··· Information provided

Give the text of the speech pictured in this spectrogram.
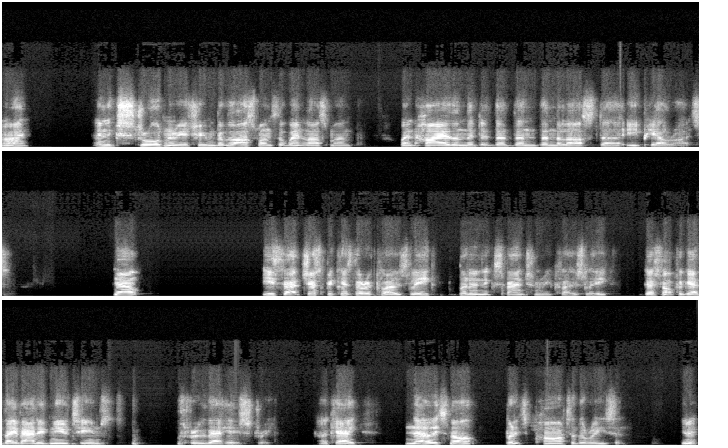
right? An extraordinary achievement. The last ones that went last month went higher than the, the than, than the last uh, EPL rights. Now, is that just because they're a closed league, but an expansionary closed league? let's not forget they've added new teams through their history. Okay, no, it's not, but it's part of the reason. You know,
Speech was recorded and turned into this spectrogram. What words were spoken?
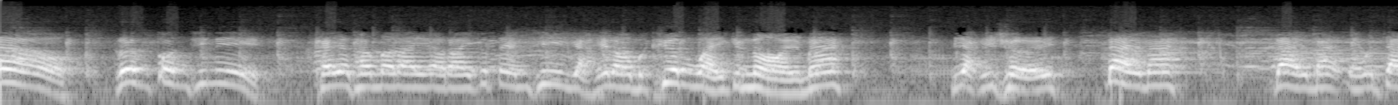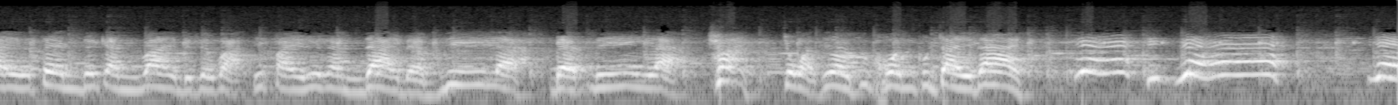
อ้าวเริ่มต้นที่นี่ ใครจะทำอะไรอะไรก็เต็มที่อยากให้เรามาเคลื่อนไหวกันหน่อยไหมไม่อยากเฉยๆได้ไหมได้ไหมในหัวใจเต้นด้วยกันไหวเป็นจังหวะที่ไปด้วยกันได้แบบนี้แหละแบบนี้แหละใช่จังหวะที่เราทุกคนเข้าใจได้เย้เย้เย้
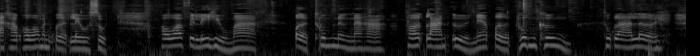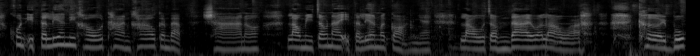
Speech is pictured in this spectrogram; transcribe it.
นะคะ เพราะว่ามันเปิดเร็วสุด เพราะว่าฟิลลี่หิวมาก เปิดทุ่มหนึ่งนะคะ เพราะร้านอื่นเนี่ยเปิดทุ่มครึ่ง ทุกร้านเลย คนอิตาเลียนนี่เขาทานข้าวกันแบบช้าเนาะ เรามีเจ้านายอิตาเลียนมาก่อนไง เราจำได้ว่าเราอะเคยบุ๊ก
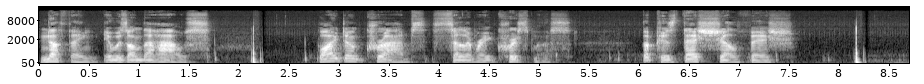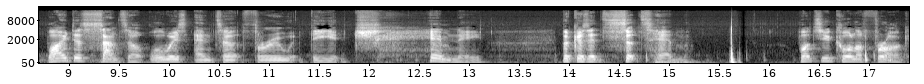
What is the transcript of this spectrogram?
Nothing, it was on the house. Why don't crabs celebrate Christmas? Because they're shellfish. Why does Santa always enter through the chimney? Because it suits him. What do you call a frog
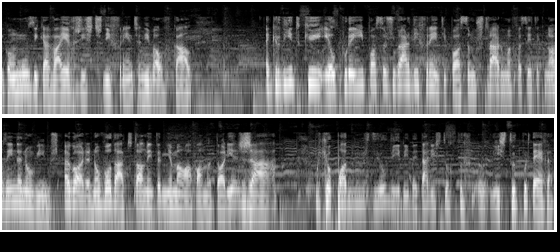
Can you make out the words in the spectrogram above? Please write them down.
e como a música vai a registros diferentes a nível vocal, acredito que ele por aí possa jogar diferente e possa mostrar uma faceta que nós ainda não vimos. Agora, não vou dar totalmente a minha mão à palmatória já, porque ele pode nos desiludir e deitar isto isto tudo por terra.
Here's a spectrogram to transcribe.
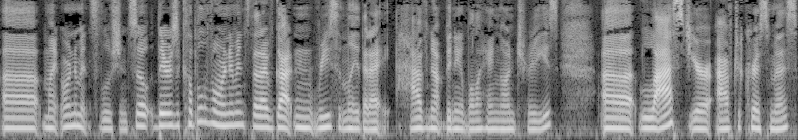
uh, my ornament solution. So there's a couple of ornaments that I've gotten recently that I have not been able to hang on trees. Uh, last year after Christmas,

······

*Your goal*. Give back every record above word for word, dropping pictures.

*Answer*.
Give the text of the speech pictured in this spectrogram.
right? An extraordinary achievement. The last ones that went last month went higher than the, the than, than the last uh, EPL rights. Now, is that just because they're a closed league, but an expansionary closed league? let's not forget they've added new teams through their history. Okay, no, it's not, but it's part of the reason. You know,
Speech was recorded and turned into this spectrogram. What words were spoken?
อ้าวเริ่มต้นที่นี่ ใครจะทำอะไรอะไรก็เต็มที่อยากให้เรามาเคลื่อนไหวกันหน่อยไหมไม่อยากเฉยๆได้ไหมได้ไหมในหัวใจเต้นด้วยกันไหวเป็นจังหวะที่ไปด้วยกันได้แบบนี้แหละแบบนี้แหละใช่จังหวะที่เราทุกคนเข้าใจได้เย้เย้เย้
Speech is pictured in this spectrogram; transcribe it.
นะคะ เพราะว่ามันเปิดเร็วสุด เพราะว่าฟิลลี่หิวมาก เปิดทุ่มหนึ่งนะคะ เพราะร้านอื่นเนี่ยเปิดทุ่มครึ่ง ทุกร้านเลย คนอิตาเลียนนี่เขาทานข้าวกันแบบช้าเนาะ เรามีเจ้านายอิตาเลียนมาก่อนไง เราจำได้ว่าเราอะเคยบุ๊ก
What is the transcript of this spectrogram?
Nothing, it was on the house. Why don't crabs celebrate Christmas? Because they're shellfish. Why does Santa always enter through the chimney? Because it suits him. What do you call a frog
Can you make out the words in the spectrogram above? Please write them down.
e como a música vai a registros diferentes a nível vocal, acredito que ele por aí possa jogar diferente e possa mostrar uma faceta que nós ainda não vimos. Agora, não vou dar totalmente a minha mão à palmatória já, porque ele pode nos desiludir e deitar isto isto tudo por terra.
Here's a spectrogram to transcribe.
uh, my ornament solution. So there's a couple of ornaments that I've gotten recently that I have not been able to hang on trees. Uh, last year after Christmas,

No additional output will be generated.